The unofficial rule is that longer the data the better. If brands can collect quality long data over an extended period it will help them forecast and plan better. For every business they will need to build a base and that will need to be defined. My definition was traffic and KPI data within Google Analytics. I would say that is the minimum requirements for any business to help them understand the value of their marketing and impact on the business. 3 years of data is a minimum requirement to do i.e., any form of modelling, 5 years then you know the business are in an exceptionally good position and anything over 5+ years then it is an extremely strong position. Longer the data it provides the ability to answer business questions and build predictive scenarios around it.

There is a clear trend that there is a minimum 50% drop off from 1 year to 5+ years of data which is alarming but not surprising as well. Most of the reasons for not having long data are technical, mis-management or business requirements not mapped out.

Nailing the business critical requirements becomes a necessity for all brands as the chart below shows. 40% for GA and 71% for GTM speaks volumes.

Assessing different Industries

I have audited 12 different industries in total, looking at the top 5 industries I audited. (150 is the highest audit score for GA & GTM)

  • Retail and Travel have the highest average for GA & GTM which is no surprise as they are more likely to have a more sophisticated approach + setup and a team internally supporting the business.
  • Automotive having the worst average is no real surprise, it is changing times for the industry but have struggled to grasp Analytics.
  • Would have expected Finance and Hospitality to be better than the average they currently have I would say it is a fair reflection.

Additional Insights

After completing the audits, I shared 8 questions to get their view on the audit results and few other questions on data, tech, and measurement.

The questions were:

  1. How did you view the Google Analytics audit scores?
  2. How did you view the Google Tag Manager audit scores?
  3. Have you explored the impact of Google Analytics 4 on the business?
  4. Have you deployed Google Analytics 4?
  5. Have you explored the impact of Server Side Tag Manager on the business?
  6. Have you investigated moving away from the Google stack?
  7. If you have investigated moving away from the Google stack what has stopped, you?
  8. Have you looked at other measurement techniques?

How were the GA & GTM audit scores viewed?

  • 82% expected the audit scores they got, 18% said it was un-expected.
  • 18% who said it was un-expected it primarily came from brands who had a strong audit score over 100 in both GA & GTM.

Explored the impact of GA4 and deployed GA4?

  • 28% have explored the impact of GA4 on the business.
  • Of the 28% who had explored 22% had implemented Google Analytics 4.

Explored Server Side Tag Manager

  • 10% have explored server side tag manager.

Moving away from the Google stack?

  • 20% have investigated moving away from the Google stack.

  • 18% said the complexity of moving stack or do not know where to start has halted any progress.
  • 8% said No also mentioned they are committed to Google.

 

Developed a measurement framework?

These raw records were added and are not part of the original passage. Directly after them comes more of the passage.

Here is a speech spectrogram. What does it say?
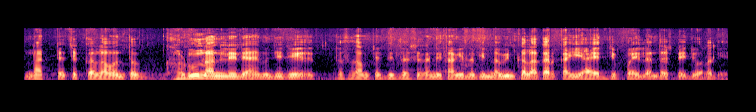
नाट्याचे कलावंत घडून आणलेले आहे. म्हणजे जे तसंच आमच्या दिग्दर्शकांनी सांगितलं की नवीन कलाकार काही आहेत जे पहिल्यांदा स्टेजवर आले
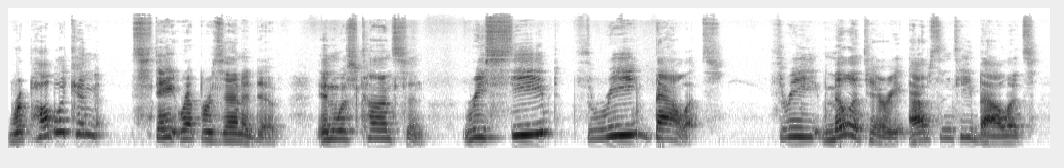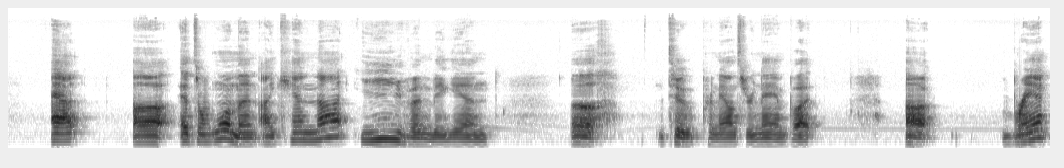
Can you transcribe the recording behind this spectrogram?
Republican state representative in Wisconsin received three ballots three military absentee ballots at uh, it's a woman. I cannot even begin ugh, to pronounce her name, but uh, Brant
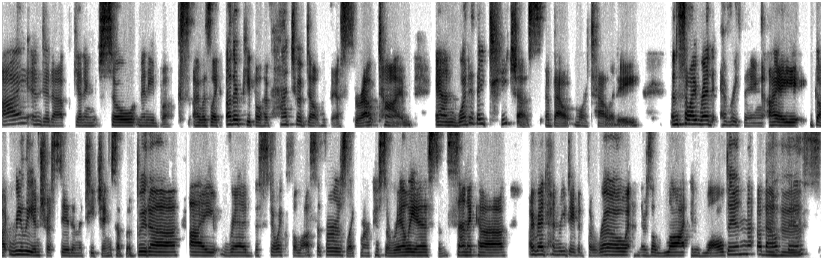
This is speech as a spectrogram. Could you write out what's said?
I ended up getting so many books. I was like, other people have had to have dealt with this throughout time. And what do they teach us about mortality? And so I read everything. I got really interested in the teachings of the Buddha. I read the Stoic philosophers like Marcus Aurelius and Seneca. I read Henry David Thoreau, and there's a lot in Walden about mm-hmm. this.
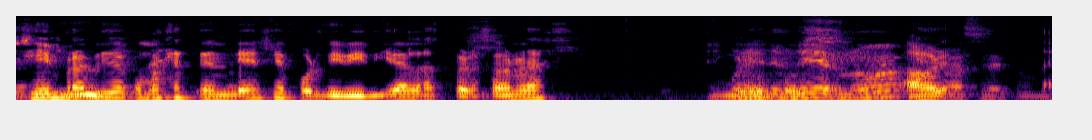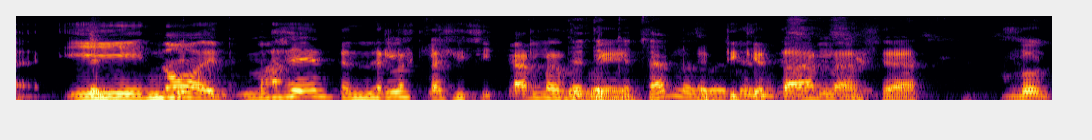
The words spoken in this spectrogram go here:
Siempre ha habido como esa tendencia por dividir a las personas. Por entender, ¿no? ¿Qué Ahora- pasa con- Y no, más allá de entenderlas, clasificarlas, De etiquetarlas. Etiquetarlas, o sea, lo-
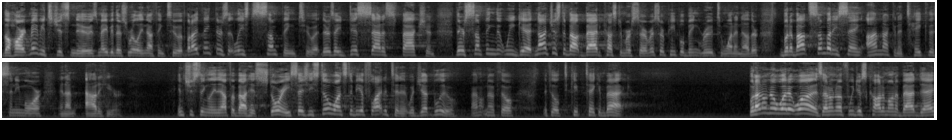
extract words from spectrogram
the heart. Maybe it's just news, maybe there's really nothing to it, but I think there's at least something to it. There's a dissatisfaction. There's something that we get, not just about bad customer service or people being rude to one another, but about somebody saying, I'm not going to take this anymore and I'm out of here. Interestingly enough, about his story, he says he still wants to be a flight attendant with JetBlue. I don't know if they'll, if they'll keep taking back. But I don't know what it was. I don't know if we just caught him on a bad day.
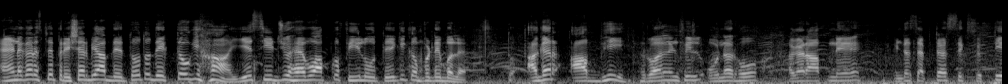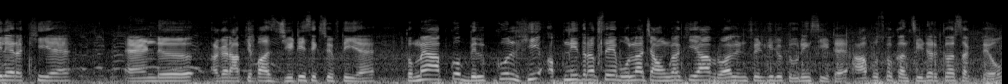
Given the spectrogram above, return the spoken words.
एंड अगर इस पर प्रेशर भी आप देते हो तो देखते हो कि हाँ ये सीट जो है, वो आपको फील होती है कि कंफर्टेबल है। तो अगर आप भी रॉयल इनफील्ड ओनर हो, अगर आपने इंटरसेप्टर 650 ले रखी है एंड अगर आपके पास जी टी सिक्स फिफ्टी है तो मैं आपको बिल्कुल ही अपनी तरफ़ से ये बोलना चाहूँगा कि आप रॉयल इनफील्ड की जो टूरिंग सीट है, आप उसको कंसीडर कर सकते हो।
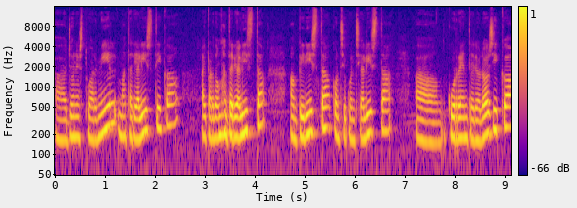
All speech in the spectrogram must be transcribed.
uh, John Stuart Mill, materialística, ai, perdó, materialista, empirista, conseqüencialista, uh, corrent teleològica,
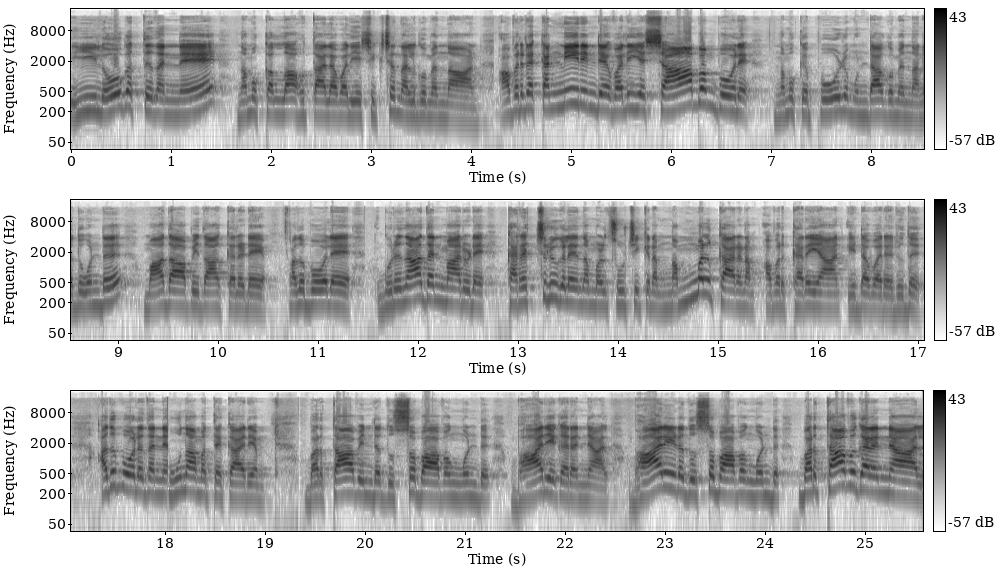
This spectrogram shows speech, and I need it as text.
ഈ ലോകത്ത് തന്നെ നമുക്ക് അള്ളാഹു താല വലിയ ശിക്ഷ നൽകുമെന്നാണ്. അവരുടെ കണ്ണീരിന്റെ വലിയ ശാപം പോലെ നമുക്ക് എപ്പോഴും ഉണ്ടാകുമെന്നാണ്. അതുകൊണ്ട് മാതാപിതാക്കളുടെ അതുപോലെ ഗുരുനാഥന്മാരുടെ കരച്ചിലുകളെ നമ്മൾ സൂക്ഷിക്കണം. നമ്മൾ കാരണം അവർ കരയാൻ ഇടവരരുത് അതുപോലെ തന്നെ മൂന്നാമത്തെ കാര്യം ഭർത്താവിന്റെ ദുസ്വഭാവം കൊണ്ട് ഭാര്യ കരഞ്ഞാൽ ഭാര്യയുടെ ദുസ്വഭാവം കൊണ്ട് ഭർത്താവ് കരഞ്ഞാൽ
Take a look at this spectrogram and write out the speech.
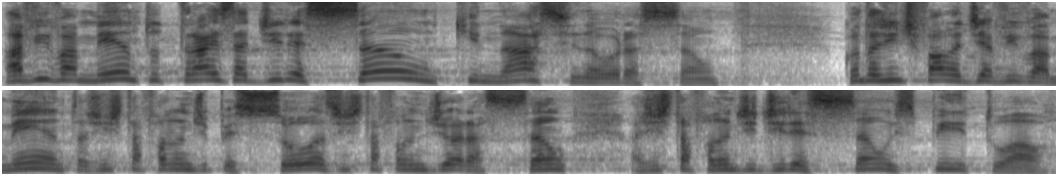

  • 30% have created a measurement framework
  • 70% have not created a measurement framework

With 30% only having a measurement framework it correlates with the data directly the brands who have a measurement framework scored higher in the audits.    

Looked at other measurement techniques?

  • 24% have explored measurement techniques beyond last click with MMM being the most popular at 16%.
  • The 20% who have explored looking beyond the Google stack have also looked at other measurement techniques.

Summary

There is still a significant gap between the business requirements and how technically its executed and it will vary for each business what that means. This is a big area that business need, to invest in internally or find the right external partner to help them on their journey.